Belly Up hit its six-month mark last week, a cause for celebration among all sorts of local music fans. The clubs first half-year included appearances by stars of hip-hop (the Roots), crooning (Chris Isaak), reggae (Stephen Marley, Damian Marley, Sister Carol, the Wailers), New Orleans (Dr. John, the Radiators, Dirty Dozen Brass Band), jazz (John Scofield, Christian McBride), hard-core (Slightly Stoopid), Latin (Chuchito Valds, Los Hombres Calientes) and jam (Blues Traveler, G. Love & Special Sauce, Hot Buttered Rum String Band). They have had rising stars (Sufjan Stevens), semi-established acts that were not familiar in Aspen (Neko Case), and the overly familiar (tribute bands Super Diamond and Dark Star Orchestra). Belly Up has brought in old (Dickey Betts, Leon Russell) and young (Marc Broussard).And now the club kicks into gear. This week is insane: Bob Marley sons Damian Marley and Stephen Marley return for two shows; Tuesday and Wednesday, Aug. 9-10, Stephen and his roots-reggae band open for the more contemporary sounds of half-brother Damian. Damians Welcome to Jamrock, his first album since 2001s Grammy-winning Halfway Tree, is set for release in September.

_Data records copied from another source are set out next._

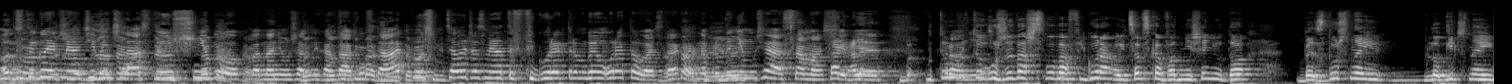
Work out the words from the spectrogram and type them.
bo od tego jak Znaczy, miała no, 9 latała lat, to już nie no było tak, chyba tak. na nią żadnych No- no to tym ataków, bardziej, tak? Plus właśnie- cały czas miała tę figurę, którą mogą ją uratować, tak? tak, Tak, no naprawdę ile- nie musiała sama Tak, siebie ale chronić. ty używasz słowa figura ojcowska w odniesieniu do bezdusznej, logicznej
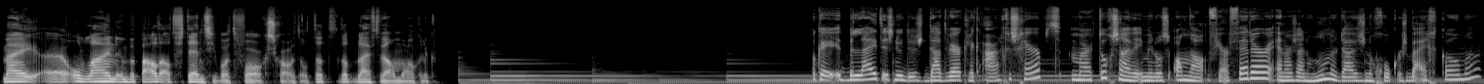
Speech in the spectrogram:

The release date for Stephens solo debut, Got Music? has been pushed back to avoid interference with Damians CD.Los Lobos play their barrio rock Thursday, Aug. 11. William Topley, a highly regarded British-born rocker, follows on Friday, Aug. 12. DeSol, a New Jersey Latin-rock band riding high on their eponymous debut CD, makes its Aspen debut Saturday, Aug. 13.For those still standing, more August highlights include Lucinda Williams (Aug. 16), Robert Cray (Aug. 17), guitar ace Steve Kimock (Aug. 19), Taj Mahal (Aug. 23), reggae band Culture, with bluesman Popa Chubby (Aug. 26) and the Hieroglyphics Live and Direct Tour, featuring Souls Of Mischief, Casual, Pep Love and more (Aug. 31).You probably wont lose your shirt betting that Mofro and Sharon Jones & the Dap-Kings play the club in the not-too-distant future.Belly Up isnt the only place heating up in August. The Snowmass Free Music series closes with a bang, not a whisper, with soul-rock band the subdudes (Thursday, Aug. 11), young roots singer-guitarist Jackie Greene (Aug. 18) and Chubby Carrier & the Bayou Swamp Band (Aug. 25).The Bluegrass Sundays series on Aspen Mountain has Colorado quintet Broke Mountain (Sunday, Aug. 7) and northern California swing-grass group Free Peoples (Sunday, Aug. 14), before three local combos Frying Pan Bluegrass Band (Aug. 21), Coyote Gospel (Aug. 28) and Lone Pine Bluegrass Band (Sept. 4) take it home. Down in Carbondale, KDNKs Blues and BBQ Fest, Saturday, Aug. 13, has Memphis funk band the Gamble Brothers. Colorado picker Drew Emmitt, formerly of Leftover Salmon, brings his band to an outdoor gig Aug. 27.Stewart Oksenhorns e-mail address is firstname.lastname@example.org